Apr 7

A Culture of Literacy and Scholarly Pursuits

Wednesday, April 7, 2010 11:52 AM

The US Navy has a deep rooted culture of literary and scholarly pursuits born out of the need for self-sufficiency. While at sea for months at a time with very little communication from home, naval officers had a need for a well rounded education to help make necessary decisions. World War II helped to further this tradition as many academics were pressed into military service. The tradition stretches from shipboard libraries in the early US Navy to those who have served in the Navy and went on to become authors and historians. 

Writings range from tales of the sea and biographies of famous naval officers by Herman Melville and James Fennimore Cooper, to books on Naval Strategy by Alfred Mahan. The author James Mitchner was a contributor to the US Naval Administrative Histories of World War II, most likely the section on the Pacific. The Navy has also produced many historians that have made major contributions to naval history. Samuel Eliot Morrison comes to mind as well as William Sims. Our collections include many volumes written by both Navy officers and enlisted men, too many to list, and even a certificate for William Sims’ 1921 Pulitzer Prize in History. We also have a few collections of naval personnel who were book collectors and donated them to our library; of note are the George Henry Preble Collection  and the Rodgers Family Collection .

 
 
 
  • http://coldisthesea.blogspot.com/ Cold is the Sea

    Without a doubt former and active duty sailors have produced a rich trove of literature as a Naval legacy.
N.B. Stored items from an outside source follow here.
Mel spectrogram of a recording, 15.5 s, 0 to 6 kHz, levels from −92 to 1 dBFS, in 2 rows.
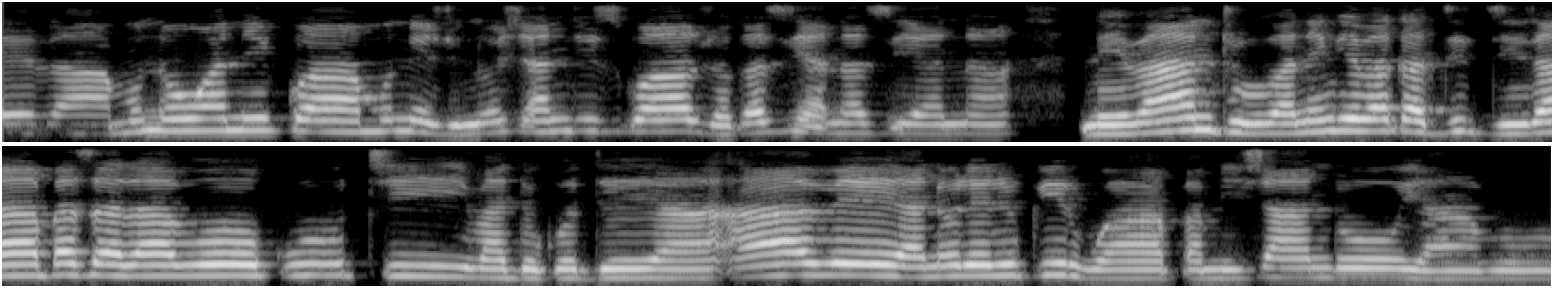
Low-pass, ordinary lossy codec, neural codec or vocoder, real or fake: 5.4 kHz; MP3, 48 kbps; none; real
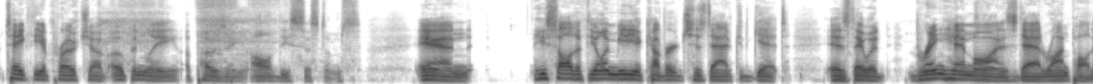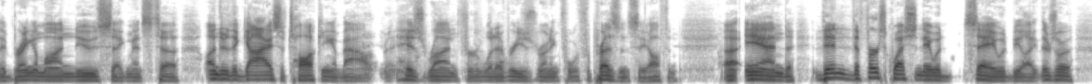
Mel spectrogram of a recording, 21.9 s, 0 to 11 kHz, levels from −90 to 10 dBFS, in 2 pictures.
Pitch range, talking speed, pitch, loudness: 95-120 Hz, 190 wpm, 105 Hz, -20 LUFS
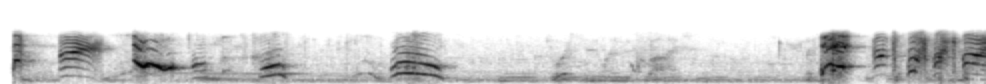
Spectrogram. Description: Cute baby laughs as mommy has the hiccups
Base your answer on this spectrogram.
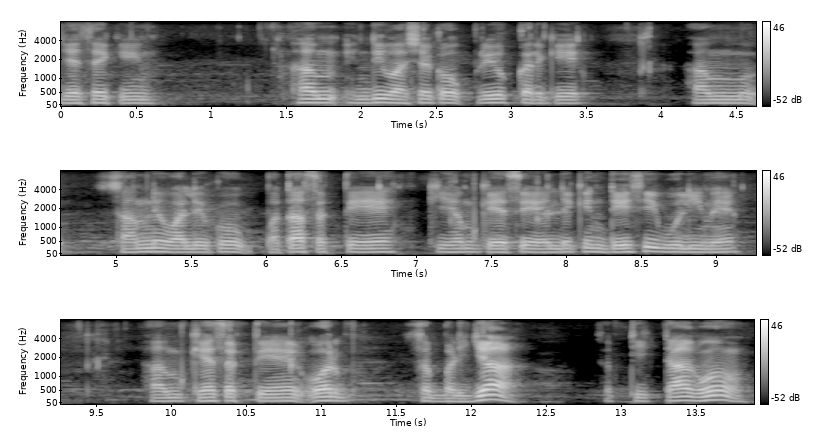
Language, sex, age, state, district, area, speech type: Hindi, male, 18-30, Madhya Pradesh, Gwalior, rural, spontaneous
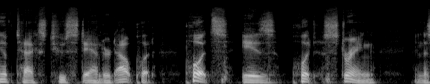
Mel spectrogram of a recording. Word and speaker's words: puts: are the most popular they are pronounced print F put car and puts each function is designed to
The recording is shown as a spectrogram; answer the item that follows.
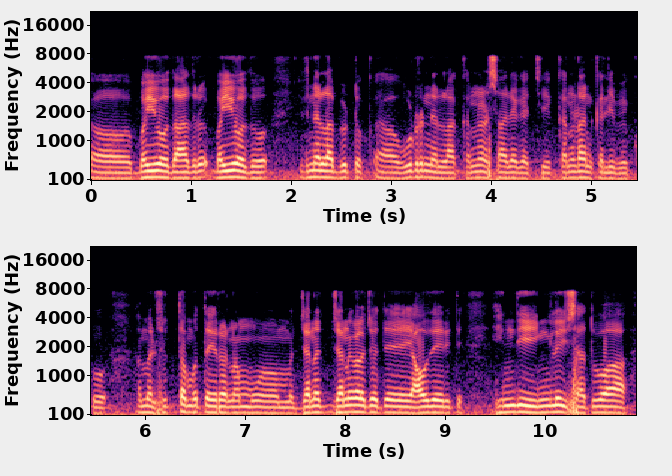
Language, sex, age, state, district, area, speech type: Kannada, male, 30-45, Karnataka, Koppal, rural, spontaneous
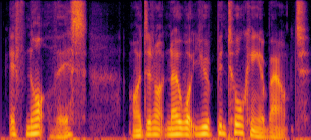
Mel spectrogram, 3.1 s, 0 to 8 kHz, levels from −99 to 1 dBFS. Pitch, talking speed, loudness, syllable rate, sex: 115 Hz, 250 wpm, -19 LUFS, 6.0 syllables/s, male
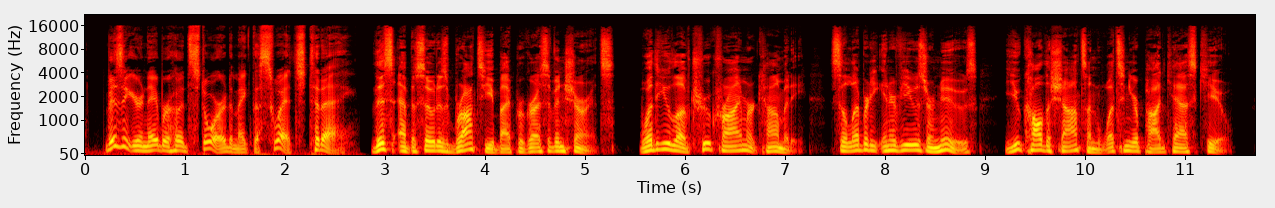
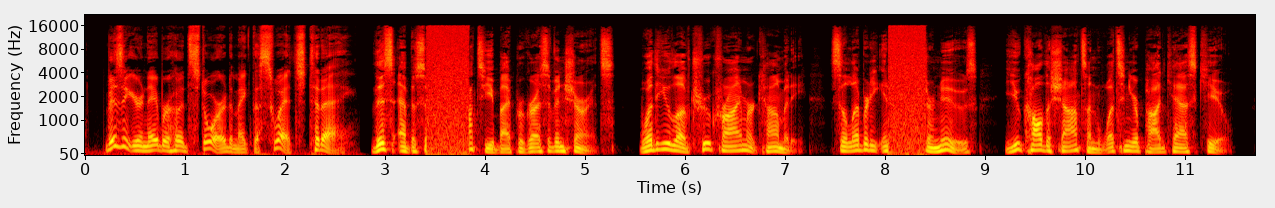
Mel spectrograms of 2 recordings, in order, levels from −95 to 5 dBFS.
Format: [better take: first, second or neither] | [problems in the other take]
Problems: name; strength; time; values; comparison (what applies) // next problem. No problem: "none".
first | audio cutting out; filled with static; at 3.5 s and at 8 s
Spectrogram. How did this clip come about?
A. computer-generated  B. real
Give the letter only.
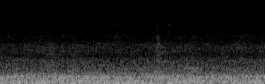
A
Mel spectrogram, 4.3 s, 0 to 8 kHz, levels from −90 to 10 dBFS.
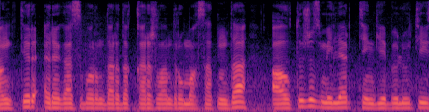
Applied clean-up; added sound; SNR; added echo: none; none; none; none.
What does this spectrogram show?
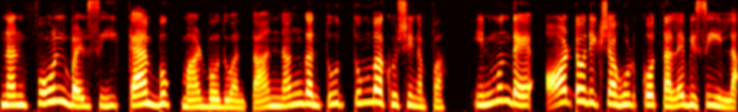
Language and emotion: Kannada, happy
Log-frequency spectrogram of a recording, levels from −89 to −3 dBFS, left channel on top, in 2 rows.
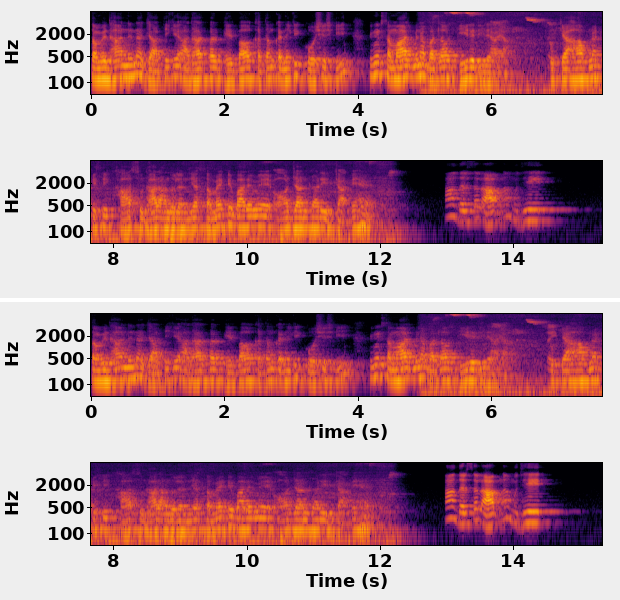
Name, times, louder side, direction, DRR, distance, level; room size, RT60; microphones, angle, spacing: voice 1, 0.0-3.8 4.2-6.3 6.9-11.9, left 3 dB, 75° left, 8 dB, 0.4 m, -27 dB
sound 1, 4.9-12.2, equal, 60° left, 1.6 m, -40 dB
voice 2, 6.8-7.2 13.0-14.4, right 5 dB, 55° right, 10 dB, 0.3 m, -28 dB
3.3 x 2.9 x 4.4 m, 0.88 s
head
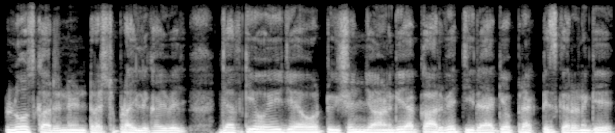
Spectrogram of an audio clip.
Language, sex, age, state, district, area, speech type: Punjabi, male, 18-30, Punjab, Amritsar, urban, spontaneous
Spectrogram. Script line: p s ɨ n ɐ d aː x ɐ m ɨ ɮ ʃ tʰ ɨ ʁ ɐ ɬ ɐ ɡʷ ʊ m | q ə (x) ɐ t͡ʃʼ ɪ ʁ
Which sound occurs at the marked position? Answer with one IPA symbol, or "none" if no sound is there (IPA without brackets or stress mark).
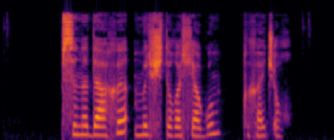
x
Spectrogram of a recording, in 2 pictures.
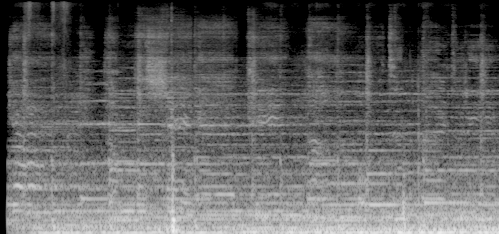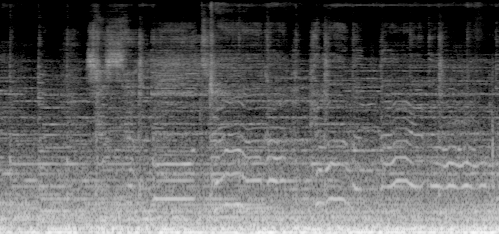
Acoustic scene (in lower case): car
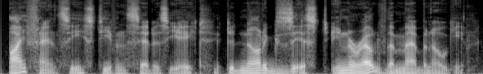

My personal favorite novel by a US Navy (mustang) officer is “Delilah” by Marcus Goodrich. Truly an incredible piece of work on an underrepresented era of US Navy history.

  • Navy Library

    We have 2 copies of “Delilah” in our collection. One of them is an edition that was specifically printed for ditribution by the Army and the Bureau of Naval Personnel to soldiers and sailors serving overseas during World War II. Thanks for the suggestion of another great book.

  • BJ Armstrong

    It is ironic though, with the generally anti-intellectual feelings of the vast majority of naval leadership through the ages. Remember CAPT A.T. Mahan’s 1893 fitrep from Admiral Ramsey? “It is not the business of a naval officer to write books.”